The stranglehold of winter appears to be loosening.
Pretty soon it will be a memory.
Can sunshine and warm breezes be far away?
I normally walk this trail on the bluff overlooking the river only in the winter months. Not because it might be more picturesque during these quiet, snow-blanketed months but because of this:
These leafless stalks bearing dried creamy white berries are poison ivy. The bane of my existence. Thickets of it line either side of this path and taunt me as I walk through, as I hold my hands in my pockets and stand straight as a soldier as I trek by.
My skin’s reaction to this kind of plant (and all its dastardly relatives) is so acute that even a couple of weeks ago I suffered a flare-up from the latent oils, either still on my hand or a glove, or — who knows what?
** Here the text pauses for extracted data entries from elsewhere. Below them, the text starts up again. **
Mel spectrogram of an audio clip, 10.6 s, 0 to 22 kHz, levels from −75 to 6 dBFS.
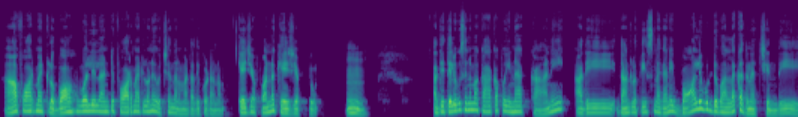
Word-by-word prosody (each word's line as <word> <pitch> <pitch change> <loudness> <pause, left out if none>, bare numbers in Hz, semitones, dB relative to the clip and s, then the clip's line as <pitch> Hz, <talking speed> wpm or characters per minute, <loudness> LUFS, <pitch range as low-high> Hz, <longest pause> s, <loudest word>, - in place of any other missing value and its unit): ఆ - - +8
ఫార్మాట్‌లో 155 -1 +2
'బాహుబలి' 150 +5 +4
లాంటి 145 0 0
ఫార్మాట్‌లోనే 145 +4 +1
వచ్చిందన్నమాట 105 -5 -4
అది 105 - -5
కూడాను. 90 -4 -5 0.2
'కేజీఎఫ్ 120 +2 +1
1', 160 +5 +1
'కేజీఎఫ్ 105 -1 +1
2' 100 - -4 0.4
హ్మ్. 115 -4 +2 1.0
అది 140 - +3
తెలుగు 165 +5 +4
సినిమా 190 -1 +2
కాకపోయినా 145 -1 0 0.2
కానీ, 100 - -1 0.3
అది 115 +2 -1 0.4
దాంట్లో 120 +3 +1
తీసినా 135 0 -2
గాని, 150 +6 +1 0.2
బాలీవుడ్ 180 - +3
వాళ్ళకది 125 -4 +1
నచ్చింది. 100 +1 -3
135 Hz, 140 wpm, -23 LUFS, 110-155 Hz, 1.0 s, ఆ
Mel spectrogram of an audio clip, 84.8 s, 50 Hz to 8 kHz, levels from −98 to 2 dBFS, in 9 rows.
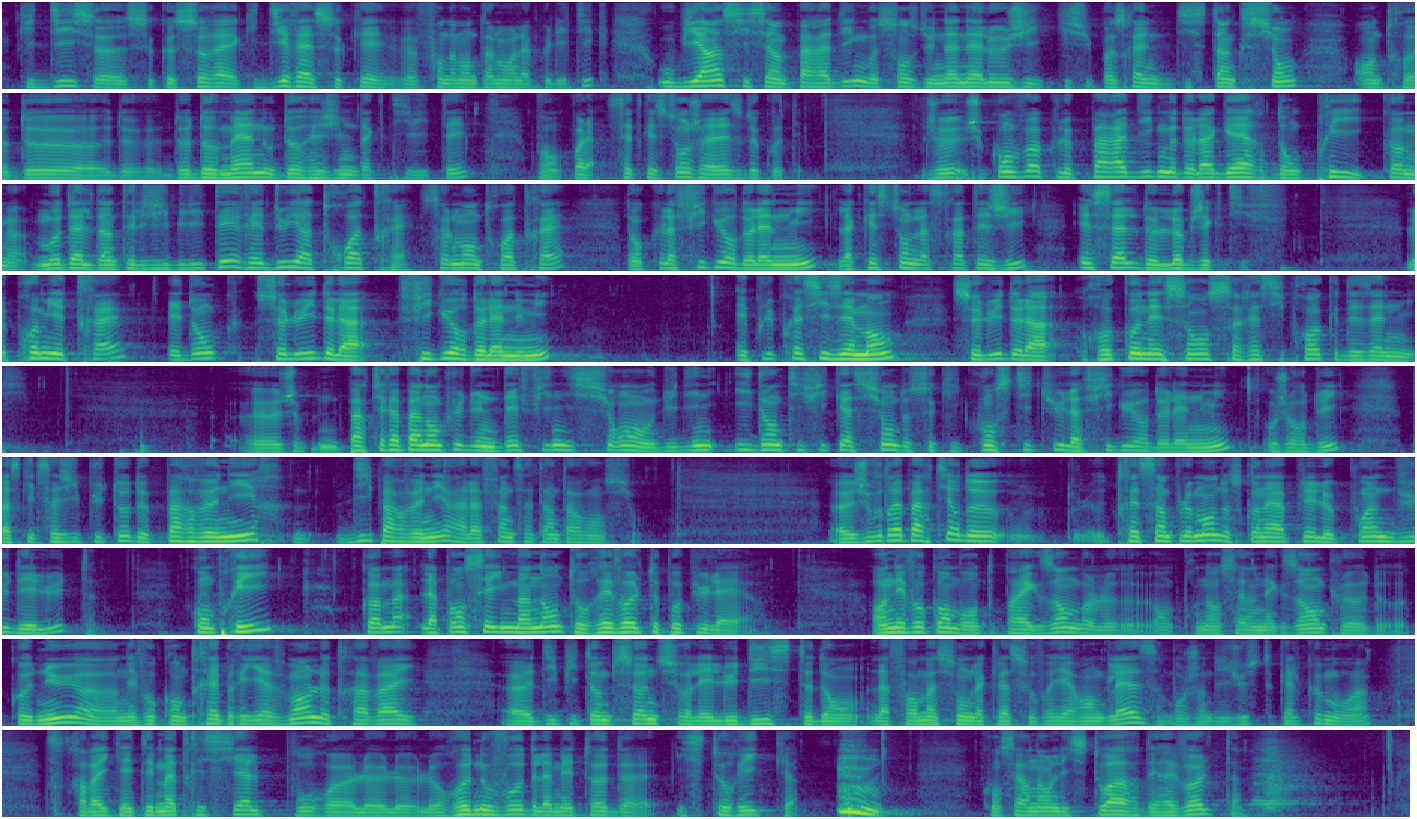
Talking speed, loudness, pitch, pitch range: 155 wpm, -25 LUFS, 140 Hz, 125-160 Hz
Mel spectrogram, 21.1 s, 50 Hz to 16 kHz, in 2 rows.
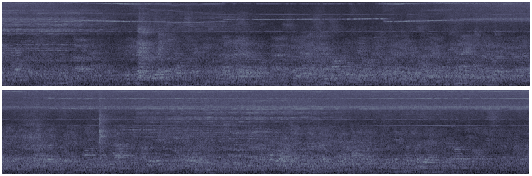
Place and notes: {
  "title": "neoscenes: Artspace, TradeAir",
  "date": "2009-11-19 12:19:00",
  "description": "TradeAir installation opening by JAMES CHARLTON",
  "latitude": "-33.87",
  "longitude": "151.22",
  "altitude": "6",
  "timezone": "Australia/NSW"
}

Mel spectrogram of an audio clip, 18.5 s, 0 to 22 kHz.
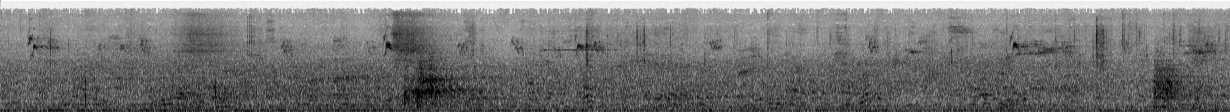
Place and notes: {
  "title": "marseille, place labadie",
  "description": "pendant le tournage de vieilles canailles",
  "latitude": "43.30",
  "longitude": "5.38",
  "altitude": "40",
  "timezone": "Europe/Berlin"
}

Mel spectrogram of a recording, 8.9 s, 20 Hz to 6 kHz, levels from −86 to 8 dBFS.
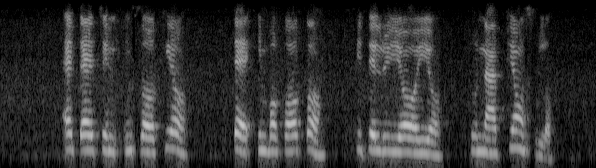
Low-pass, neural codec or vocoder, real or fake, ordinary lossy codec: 5.4 kHz; none; real; Opus, 16 kbps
I have walked this path for almost twenty years now.
It is now crowded by a new housing development, but the path still skirts the water and descends down to a small sandy beach where Skye can swim and where my first dog, Riley, would wade.
I would pass this giant white pine.
This ancient tree is shrinking from age and it’s limbs that have been weakened by the weight of successive winter snows.
The thick branch that reaches out to the right was once where a racoon lay. My morning walk took me underneath this tree, as usual, but on this day I looked up. A motionless racoon lay sleeping, straddling this wooden arm. It was unaware of us as we walked below.
We returned in the afternoon to see him again. It wasn’t until then that I realized he was not sleeping.
It was a safe place to die. His body remained there throughout the early days of autumn, and as the winds chilled, bits of fur wafted down onto the ground below. Safe from predators and hungry opportunists.
Every day I looked up.
I measured the seasons by how he began to disappear until one day in the spring, all traces of him were gone.
Except in my memory.